  17. Anonymous says:

    I’m not sure where to post this exactly, but I think I’ve found a previously undocumented IE6 CSS bug. I’ve written about it here…

    Demonstration here…

  18. Anonymous says:

    Nathan Smith > While i have no idea of the documentation state of this bug, I find quite hard to believe that it’s never been documented. I’ve known it for some time and have already seen blog posts about the (lack of) IE’s handling of multiple selectors for a single element

  19. Anonymous says:

    Dear IE developers,

    I already tried the beta-version of IE 7 and wondered why I couldn’t find support for International Domain Names.

    I guess it’s finally time to be international. Think of all the French, Chinese and German people waiting for the support for almost 3 years now.

    The European Tech-News all announced Microsoft was integrating this significant feature in IE 7.

    Sincerely, Jean Pascal

  20. Anonymous says:

    Feel free to tell me where I should send/post this but I just gotta say this somewhere before this beta goes public. Here are my MAJOR gripes:

    1) Can’t move/reposition the address bar ?

    2) Cant close the search ?

    3) Every other program in the world has File/Edit toolbar on top … why would they change it now?

    4) No Stop or Refresh ? At all ? Can’t even choose to add it ? I just don’t think I can browse without either.

    5) Would like to be able to open several tabs on open ( if it can do this I haven’t found it yet )

    This is a beta and I’m usually pretty forgiving but some of these are so glaring I’m a wee bit concerned.

    Sorry if this was the wrong place but this beta is scary.

    – Ray

  21. Anonymous says:

    LOL how true! And a couple of millions of poor Windoze users learned as well!

  22. Xepol says:
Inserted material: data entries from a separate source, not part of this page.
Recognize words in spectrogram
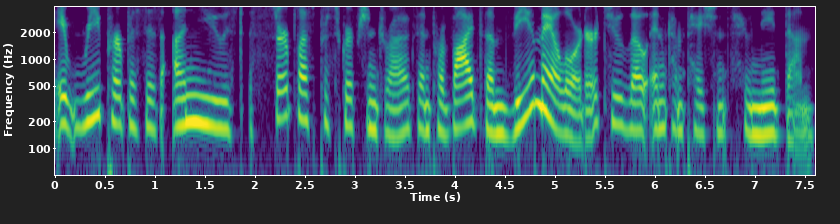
It repurposes unused surplus prescription drugs and provides them via mail order to low income patients who need them.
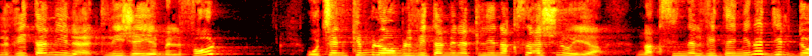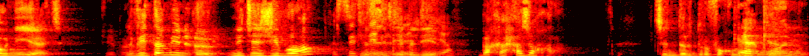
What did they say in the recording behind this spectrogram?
الفيتامينات اللي جاية من الفول وتنكملوهم بالفيتامينات اللي ناقصة. شنو هي؟ ناقص لنا الفيتامينات ديال الدهنيات. الفيتامين أو ملي تنجيبوها؟ زيت زيت البلدية. البلديه باقي حاجة أخرى. تندردروا فوق الماء كمون. كامون.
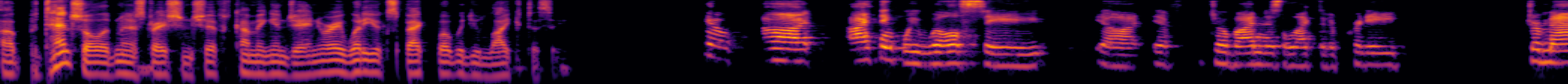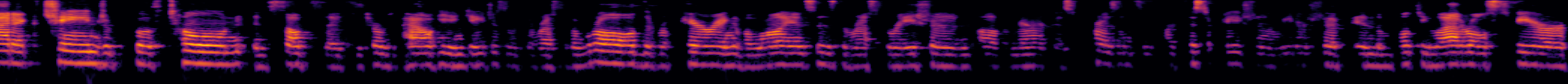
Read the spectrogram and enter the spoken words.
a, potential administration shift coming in January. What do you expect? What would you like to see? You know, uh, I think we will see uh, if Joe Biden is elected a pretty dramatic change of both tone and substance in terms of how he engages with the rest of the world, the repairing of alliances, the restoration of America's presence and participation and leadership in the multilateral sphere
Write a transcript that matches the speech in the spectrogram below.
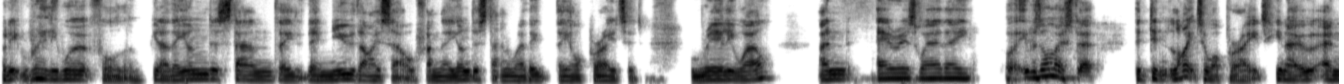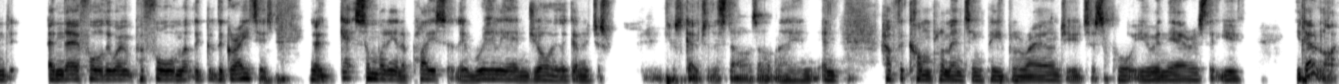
but it really worked for them. You know, they understand, they they knew thyself, and they understand where they they operated really well, and areas where they it was almost a they didn't like to operate. You know, and and therefore they won't perform at the, the greatest. You know, get somebody in a place that they really enjoy. They're going to just just go to the stars, aren't they? And, and have the complementing people around you to support you in the areas that you you don't like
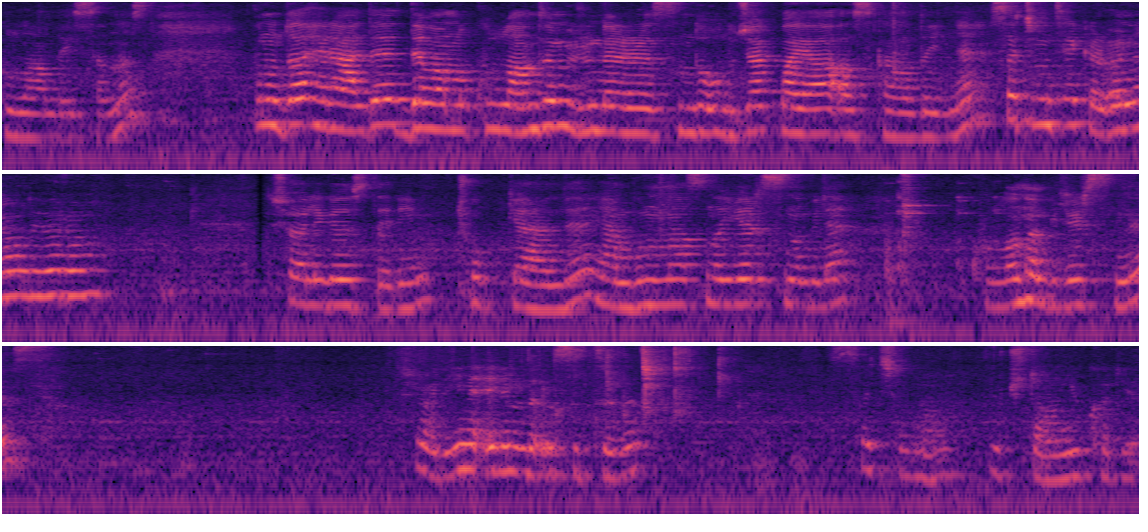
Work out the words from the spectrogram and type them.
kullandıysanız. Bunu da herhalde devamlı kullandığım ürünler arasında olacak. Bayağı az kaldı yine. Saçımı tekrar öne alıyorum. Şöyle göstereyim. Çok geldi. Yani bunun aslında yarısını bile kullanabilirsiniz. Şöyle yine elimde ısıtırıp saçımı uçtan yukarıya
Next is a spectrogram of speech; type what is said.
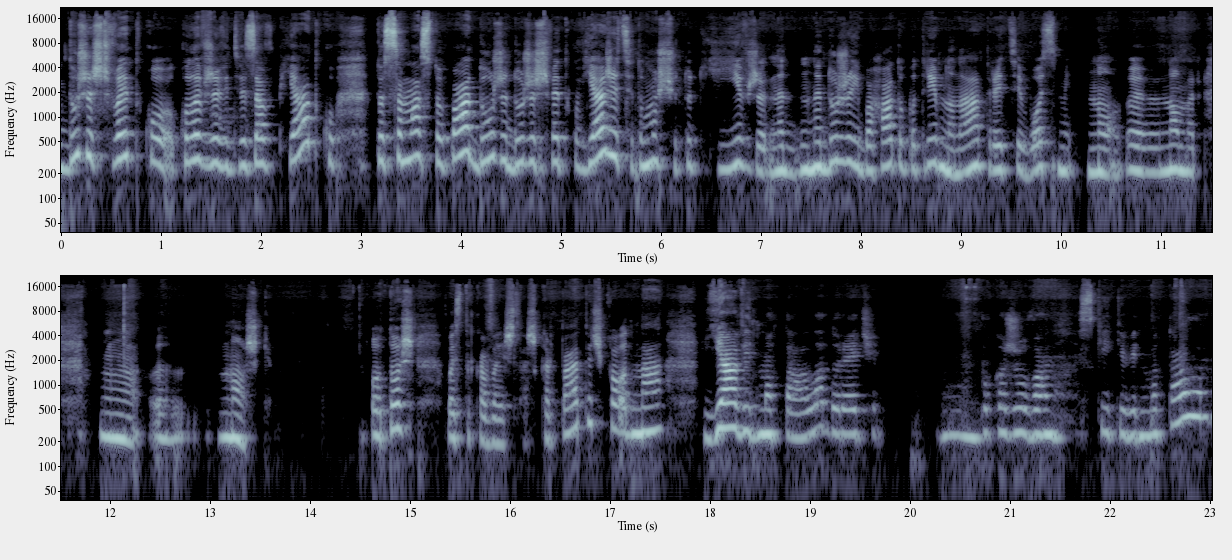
дуже швидко, коли вже відв'язав п'ятку, то сама стопа дуже-дуже швидко в'яжеться, тому що тут її вже не, дуже і багато потрібно на 38 но, е, номер е, ножки. Отож, ось така вийшла шкарпеточка одна. Я відмотала, до речі, покажу вам, скільки відмотала.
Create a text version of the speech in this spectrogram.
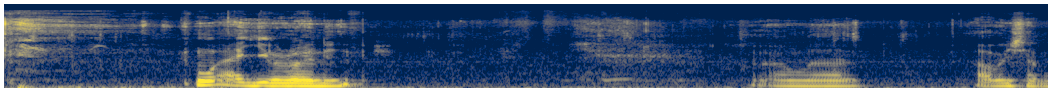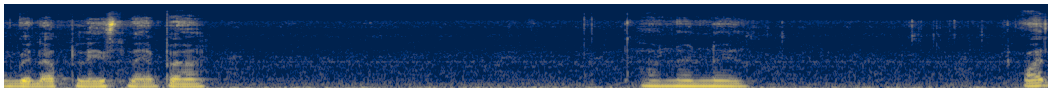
Why are you running? Oh I wish I'm gonna play sniper. Oh no no. What?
    You’ve definitely made the right choice. There is always another PDC, but the birth of your child is an experience you’ll never remember clearly.
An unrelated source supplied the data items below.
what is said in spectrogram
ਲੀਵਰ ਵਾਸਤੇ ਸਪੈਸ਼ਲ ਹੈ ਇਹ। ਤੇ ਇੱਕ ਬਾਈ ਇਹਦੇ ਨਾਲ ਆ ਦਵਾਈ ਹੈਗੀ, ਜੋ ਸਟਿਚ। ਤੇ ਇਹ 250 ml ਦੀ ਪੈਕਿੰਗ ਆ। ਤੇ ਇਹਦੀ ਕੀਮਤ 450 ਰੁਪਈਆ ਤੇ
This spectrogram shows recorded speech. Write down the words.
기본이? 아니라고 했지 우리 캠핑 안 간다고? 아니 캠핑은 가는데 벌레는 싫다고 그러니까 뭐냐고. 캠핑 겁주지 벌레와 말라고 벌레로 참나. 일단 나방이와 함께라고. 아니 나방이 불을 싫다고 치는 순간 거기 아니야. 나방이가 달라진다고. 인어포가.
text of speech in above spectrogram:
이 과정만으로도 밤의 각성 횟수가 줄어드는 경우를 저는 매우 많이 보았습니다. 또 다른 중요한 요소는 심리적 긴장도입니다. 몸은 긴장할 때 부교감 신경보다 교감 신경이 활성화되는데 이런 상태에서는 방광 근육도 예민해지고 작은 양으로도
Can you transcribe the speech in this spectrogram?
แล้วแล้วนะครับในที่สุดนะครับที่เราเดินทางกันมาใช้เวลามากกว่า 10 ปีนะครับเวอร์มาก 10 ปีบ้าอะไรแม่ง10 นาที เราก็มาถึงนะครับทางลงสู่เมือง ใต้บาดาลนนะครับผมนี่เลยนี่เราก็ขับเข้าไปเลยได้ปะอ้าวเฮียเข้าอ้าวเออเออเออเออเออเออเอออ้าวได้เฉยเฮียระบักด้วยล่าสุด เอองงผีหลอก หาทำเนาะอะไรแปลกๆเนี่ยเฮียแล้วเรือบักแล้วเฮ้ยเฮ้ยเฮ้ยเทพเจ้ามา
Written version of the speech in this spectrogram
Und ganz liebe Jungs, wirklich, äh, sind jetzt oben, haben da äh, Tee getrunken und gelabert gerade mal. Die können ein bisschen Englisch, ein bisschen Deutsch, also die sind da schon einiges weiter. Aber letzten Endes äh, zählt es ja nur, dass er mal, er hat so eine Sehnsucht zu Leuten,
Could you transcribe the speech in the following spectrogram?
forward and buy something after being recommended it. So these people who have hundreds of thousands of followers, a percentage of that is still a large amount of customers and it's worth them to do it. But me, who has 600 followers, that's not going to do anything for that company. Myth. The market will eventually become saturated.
    Or at all if you are foolish enough to try to video tape it (head injuries are treated in a different wing of the hospital after all!)

    Looking forward to beta 2 with real UI improvements (Someone fix the freaking links toolbar buttons being all the same size, or better yet, enhance it as suggested by me in previous posts to let it launch whole sets of tabs at once).

  23. Anonymous says:

    I like IE7 but this thing has just been crashing 3 times in a row around the RSS feed section…

  24. Anonymous says:

    As others have already mentioned, one big advantage of Internet Explorer over other browsers was the customizability of the toolbar controls. Please make it possible that the user can change the position/order of the menu, address and tab-bar at will.

    It should also be possible to hide the address bar like any other toolbar. There are usage scenarios that rely on this:

    * saving real estate (i.e. in pop up windows)

    * restricting usage (user is not allowed to enter URLs)

    * when no keyboard is available (user has only a mouse or touch screen)

    * using a 3rd-party toolbar for navigating (like the Google or Quero Toolbar)


  25. Anonymous says:

    Pete : "I think the "anti-competitive attitude" is all in your head. No one around the office rants about how to we need to subvert standards and make life harder for you. There are features that we have time to implement and those we don’t."

    Your choices about features to implement or not are quite difficult to understand (web standard for example)…

    Is there an extention system in IE7 as the firefox one ? For the web developper, there’s a lot of very usefull extentions (HTML validation, css edition, advanced javascript console).

  26. Anonymous says:

    I thought I would post a comment to ask question – is CDF support now offically dropped as it no longer works in IE7 Beta 1. I know RSS is being pushed hard at the moment. However, I know many people still use the CDF format to provide enhanced favourites. Would CDF support not be worth keeping for backward compatibility reasons?

Comments are closed.

Skip to main content